Yes, be generous and be attentive with those publications - and bloggers - that have more time for you. In a digital environment, your good content will show up on searches by other media outlets or potential customers.
I have a good example of this with my blog, which is a relatively small publication, especially compared to Silicon Alley Insider. Almost two years ago I wrote a post about a company that contained some information gathered at a live event about a product that was since discontinued.
I received a request from the CEO of that company to update that information as my post was coming up number two in searches on that company. My write up was creating a conflict for the company as customers and prospects expected to buy the product as indicated in my post. Imagine what would have happened if I had not updated that information. It could have damaged the company and potentially have attracted bad press in the process.

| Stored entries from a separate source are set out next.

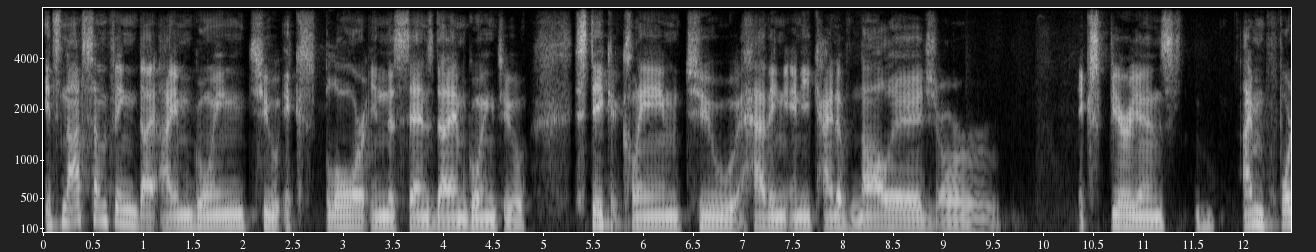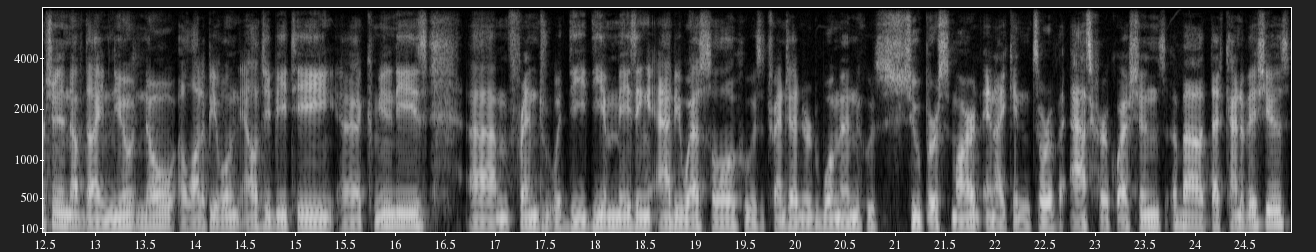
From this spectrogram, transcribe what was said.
it's not something that I am going to explore in the sense that I'm going to stake a claim to having any kind of knowledge or experience I'm fortunate enough that I knew know a lot of people in LGBT uh, communities. Um, friend with the the amazing Abby Wessel, who is a transgendered woman who's super smart, and I can sort of ask her questions about that kind of issues.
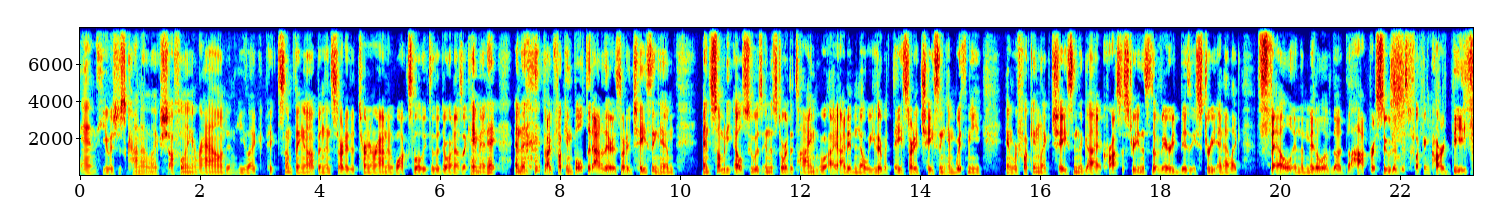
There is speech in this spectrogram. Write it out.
and he was just kind of like shuffling around and he like picked something up and then started to turn around and walk slowly to the door and i was like hey man hey and then i fucking bolted out of there and started chasing him and somebody else who was in the store at the time who I, I didn't know either but they started chasing him with me and we're fucking like chasing the guy across the street and this is a very busy street and i like fell in the middle of the the hot pursuit of this fucking card thief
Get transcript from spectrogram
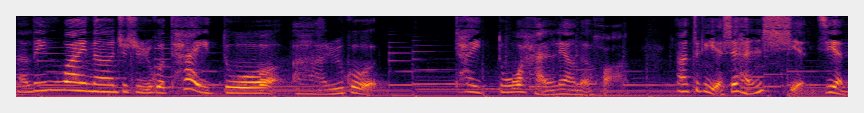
那另外呢，就是如果太多啊，如果太多含量的话，那这个也是很显见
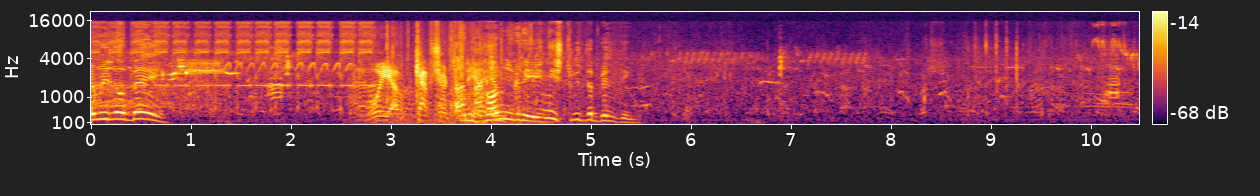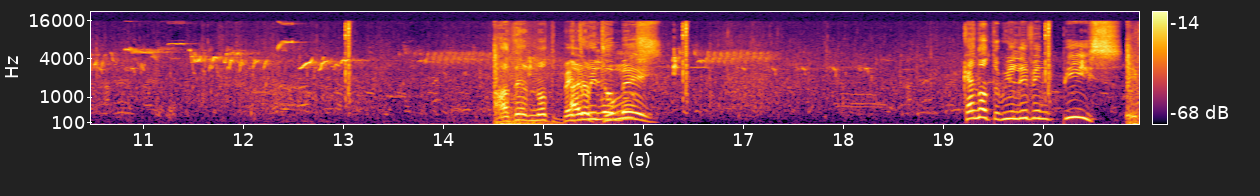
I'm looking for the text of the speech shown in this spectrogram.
I will obey. We have captured the I'm enemy. hungry. Finished with the building. Are there not better I will tools? obey. Cannot we live in peace? If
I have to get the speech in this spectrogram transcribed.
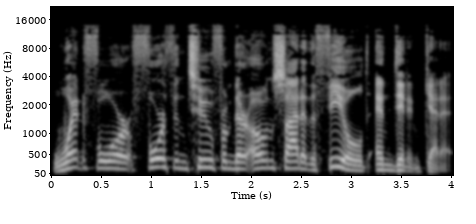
went for fourth and two from their own side of the field and didn't get it.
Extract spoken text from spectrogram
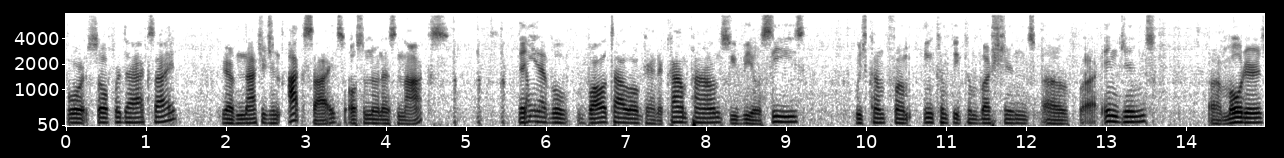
for sulfur dioxide. You have nitrogen oxides, also known as NOx. Then you have volatile organic compounds, VOCs, which come from incomplete combustions of uh, engines, uh, motors.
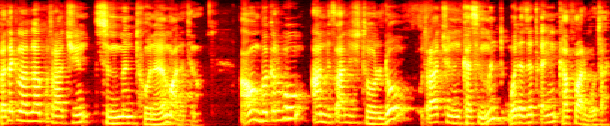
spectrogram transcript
በጠቅላላ ቁጥራችን ስምንት ሆነ ማለት ነው። አሁን በቅርቡ አንድ ህፃን ልጅ ተወልዶ ቁጥራችንን ከስምንት ወደ ዘጠኝ ከፍ አድርጎታል።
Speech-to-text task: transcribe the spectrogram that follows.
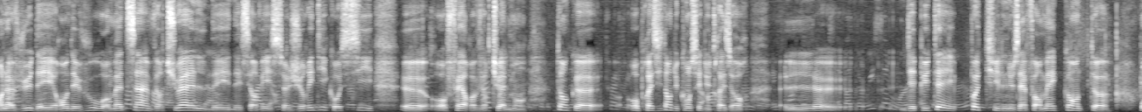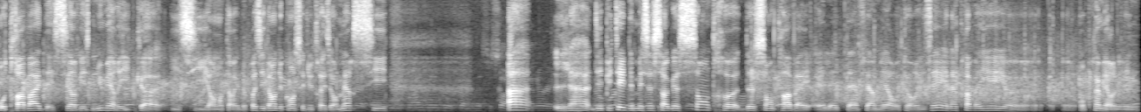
on a vu des rendez-vous aux médecins virtuels, des, services juridiques aussi euh, offerts virtuellement. Donc, euh, au président du Conseil du Trésor, le député peut-il nous informer quant euh, au travail des services numériques ici en Ontario? Le président du Conseil du Trésor, merci. La députée de Mississauga Centre de son travail. Elle est infirmière autorisée. Elle a travaillé euh, aux premières lignes.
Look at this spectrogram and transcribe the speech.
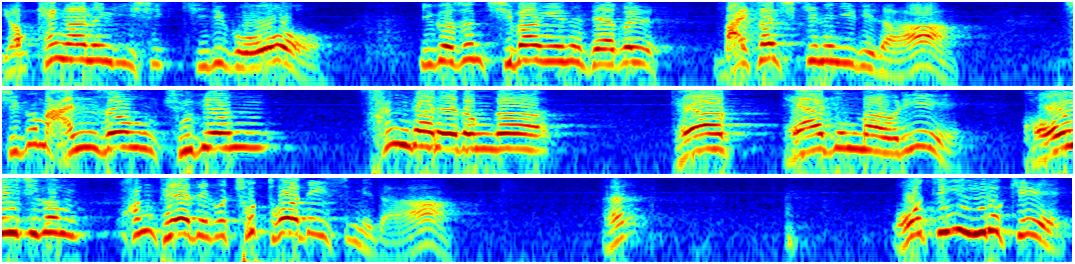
역행하는 기- 길이고 이것은 지방에 있는 대학을 말살시키는 일이다. 지금 안성 주변 상가라던가 대학, 대학인 마을이 거의 지금 황폐화되고 초토화되어 있습니다. 에? 어떻게 이렇게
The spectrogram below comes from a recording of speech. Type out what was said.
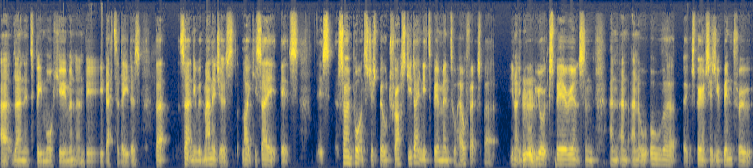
uh, learning to be more human and be better leaders, but certainly with managers, like you say, it's it's so important to just build trust. You don't need to be a mental health expert. You know, mm. your, your, experience and and and and all, all, the experiences you've been through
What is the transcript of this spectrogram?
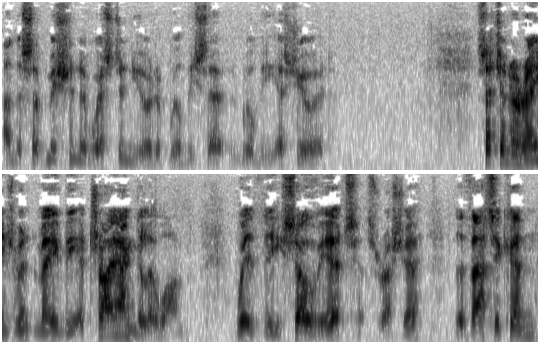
and the submission of Western Europe will be, will be assured. Such an arrangement may be a triangular one with the Soviet, that's Russia, the Vatican,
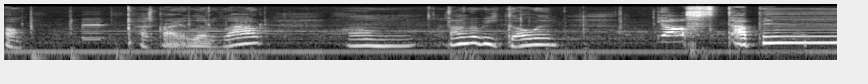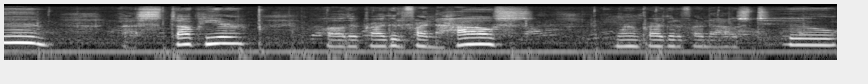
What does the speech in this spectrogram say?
Oh, that's probably a little loud. Um, I'm gonna be going. Y'all stopping. Stop here. Uh, they're probably gonna find a house. I'm probably gonna find a house too.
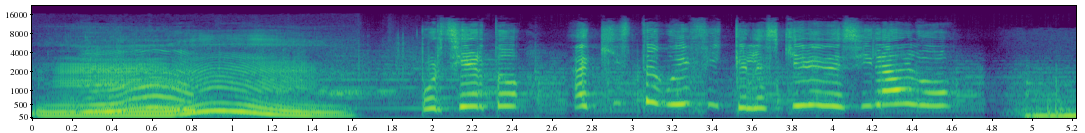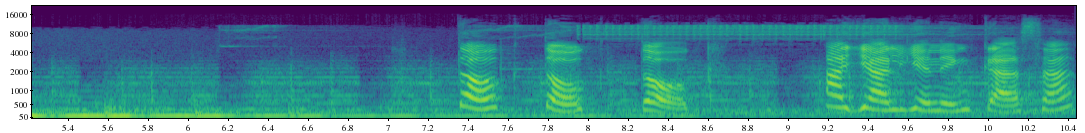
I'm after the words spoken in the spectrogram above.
Mm. Por cierto, aquí está Wifi que les quiere decir algo. Toc, toc, toc. ¿Hay alguien en casa?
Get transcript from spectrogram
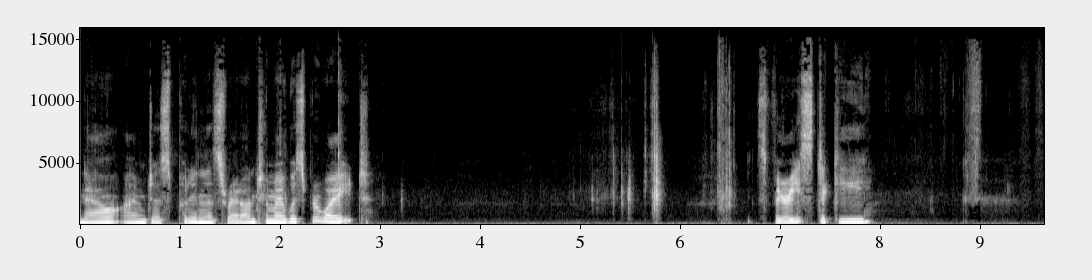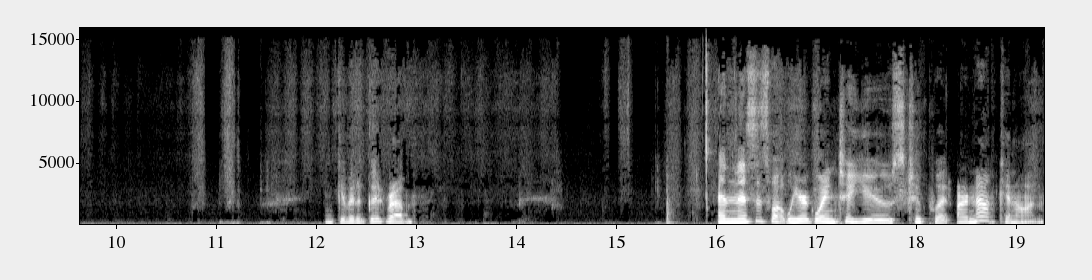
Now I'm just putting this right onto my Whisper White. It's very sticky. And give it a good rub. And this is what we are going to use to put our napkin on.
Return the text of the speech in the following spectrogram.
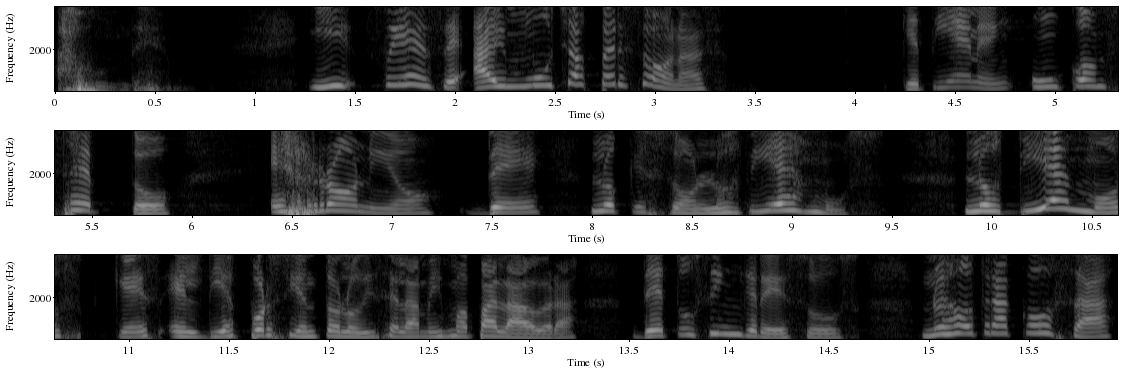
abunde. Y fíjense, hay muchas personas que tienen un concepto erróneo de lo que son los diezmos. Los diezmos, que es el 10%, lo dice la misma palabra, de tus ingresos, no es otra cosa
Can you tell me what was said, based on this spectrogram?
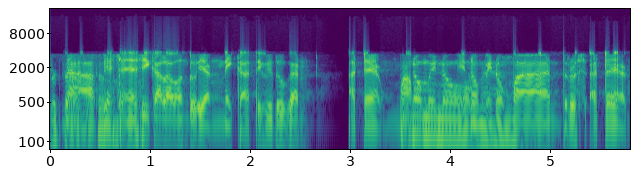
betul, nah betul. biasanya sih kalau untuk yang negatif itu kan ada yang ma- minum-minum minum-minuman, terus ada yang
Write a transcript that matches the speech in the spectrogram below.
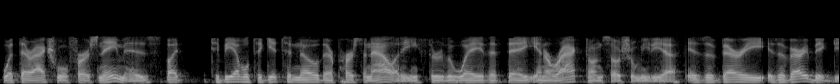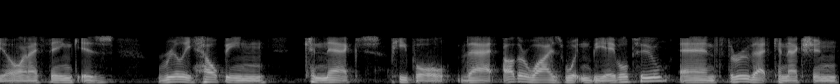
what their actual first name is, but to be able to get to know their personality through the way that they interact on social media is a very is a very big deal and I think is really helping connect people that otherwise wouldn't be able to and through that connection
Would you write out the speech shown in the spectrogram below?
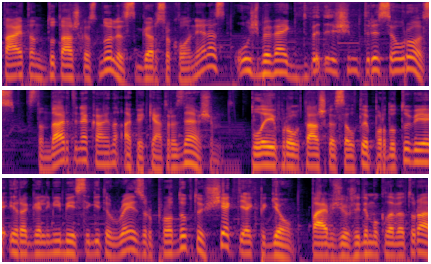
Titan 2.0 garso kolonėlės už beveik 23 eurus. Standartinė kaina apie 40. PlayPro.lt parduotuvėje yra galimybė įsigyti Razer produktų šiek tiek pigiau. Pavyzdžiui, žaidimų klaviatūra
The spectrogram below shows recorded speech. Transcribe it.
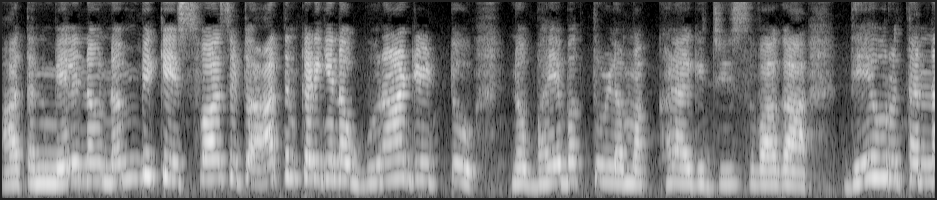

All of the above cannot - and in some cases, should not - be handled by one person alone. Many decisions need to be made early on at a company - including how a CEO should be spending her time. A PR professional or firm can help. Like any other profession or job title, including that of the CEO, it takes some looking to find one that is a good fit for your company.
Calacanis says in his summary (with slight edits), PR is, by definition, a reflection of what you've done. All the PR in the world will not make a bad business great, and some really bad press may kill a great company. Getting press is a great way to accelerate the adoption of your brand, but truth be told, your brand is going to rise and fall based on how valuable it is to your customers.
Getting a PR footprint is important - and by PR I mean all publics, not just the media. The more important piece is getting your ideas spread in a way that is personal to the individuals who choose to receive them. You know you have done good work when the ideas and the experience of you are both embraced enthusiastically. The article, while good, left me a bit wanting.
Does the CEO need to call on media directly for the company to be written up? How about the proof points? Who collects those and presents them in a format that is easy to digest for journalists on behalf of their readers? Do you really need and want to measure your press by the pound?